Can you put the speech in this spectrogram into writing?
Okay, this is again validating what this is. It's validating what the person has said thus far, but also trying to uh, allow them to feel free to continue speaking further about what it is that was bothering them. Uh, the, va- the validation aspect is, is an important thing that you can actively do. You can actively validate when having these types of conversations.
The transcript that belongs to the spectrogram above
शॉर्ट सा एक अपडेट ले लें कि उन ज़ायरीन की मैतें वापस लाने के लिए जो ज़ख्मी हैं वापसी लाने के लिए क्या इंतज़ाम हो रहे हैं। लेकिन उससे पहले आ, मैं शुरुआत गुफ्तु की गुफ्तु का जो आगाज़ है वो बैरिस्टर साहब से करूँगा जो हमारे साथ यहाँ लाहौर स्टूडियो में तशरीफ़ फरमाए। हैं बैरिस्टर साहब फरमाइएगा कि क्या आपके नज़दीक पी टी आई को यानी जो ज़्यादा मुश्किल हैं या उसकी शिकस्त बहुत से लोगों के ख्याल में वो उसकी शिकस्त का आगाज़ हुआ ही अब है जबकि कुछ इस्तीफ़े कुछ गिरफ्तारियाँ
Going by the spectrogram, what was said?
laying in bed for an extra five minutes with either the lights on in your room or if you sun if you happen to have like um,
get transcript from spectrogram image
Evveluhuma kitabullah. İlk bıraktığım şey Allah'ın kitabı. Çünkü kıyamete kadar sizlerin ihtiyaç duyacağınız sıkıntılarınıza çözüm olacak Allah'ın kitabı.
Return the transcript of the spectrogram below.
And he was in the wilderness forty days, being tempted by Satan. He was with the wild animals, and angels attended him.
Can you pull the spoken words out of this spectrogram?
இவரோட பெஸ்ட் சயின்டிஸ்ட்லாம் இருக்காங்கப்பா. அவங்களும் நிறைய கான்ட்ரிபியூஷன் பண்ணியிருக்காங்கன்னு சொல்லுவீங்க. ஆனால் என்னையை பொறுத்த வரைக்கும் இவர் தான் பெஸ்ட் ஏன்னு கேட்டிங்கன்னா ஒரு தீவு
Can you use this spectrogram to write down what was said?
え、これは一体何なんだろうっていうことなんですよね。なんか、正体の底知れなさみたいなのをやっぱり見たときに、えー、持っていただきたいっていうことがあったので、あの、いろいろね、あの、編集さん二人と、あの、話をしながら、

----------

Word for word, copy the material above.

Can you put the speech in this spectrogram into writing?
Okay, this is again validating what this is. It's validating what the person has said thus far, but also trying to uh, allow them to feel free to continue speaking further about what it is that was bothering them. Uh, the, va- the validation aspect is, is an important thing that you can actively do. You can actively validate when having these types of conversations.
The transcript that belongs to the spectrogram above
शॉर्ट सा एक अपडेट ले लें कि उन ज़ायरीन की मैतें वापस लाने के लिए जो ज़ख्मी हैं वापसी लाने के लिए क्या इंतज़ाम हो रहे हैं। लेकिन उससे पहले आ, मैं शुरुआत गुफ्तु की गुफ्तु का जो आगाज़ है वो बैरिस्टर साहब से करूँगा जो हमारे साथ यहाँ लाहौर स्टूडियो में तशरीफ़ फरमाए। हैं बैरिस्टर साहब फरमाइएगा कि क्या आपके नज़दीक पी टी आई को यानी जो ज़्यादा मुश्किल हैं या उसकी शिकस्त बहुत से लोगों के ख्याल में वो उसकी शिकस्त का आगाज़ हुआ ही अब है जबकि कुछ इस्तीफ़े कुछ गिरफ्तारियाँ
Going by the spectrogram, what was said?
laying in bed for an extra five minutes with either the lights on in your room or if you sun if you happen to have like um,
get transcript from spectrogram image
Evveluhuma kitabullah. İlk bıraktığım şey Allah'ın kitabı. Çünkü kıyamete kadar sizlerin ihtiyaç duyacağınız sıkıntılarınıza çözüm olacak Allah'ın kitabı.
Return the transcript of the spectrogram below.
And he was in the wilderness forty days, being tempted by Satan. He was with the wild animals, and angels attended him.
Can you pull the spoken words out of this spectrogram?
இவரோட பெஸ்ட் சயின்டிஸ்ட்லாம் இருக்காங்கப்பா. அவங்களும் நிறைய கான்ட்ரிபியூஷன் பண்ணியிருக்காங்கன்னு சொல்லுவீங்க. ஆனால் என்னையை பொறுத்த வரைக்கும் இவர் தான் பெஸ்ட் ஏன்னு கேட்டிங்கன்னா ஒரு தீவு
Can you use this spectrogram to write down what was said?
え、これは一体何なんだろうっていうことなんですよね。なんか、正体の底知れなさみたいなのをやっぱり見たときに、えー、持っていただきたいっていうことがあったので、あの、いろいろね、あの、編集さん二人と、あの、話をしながら、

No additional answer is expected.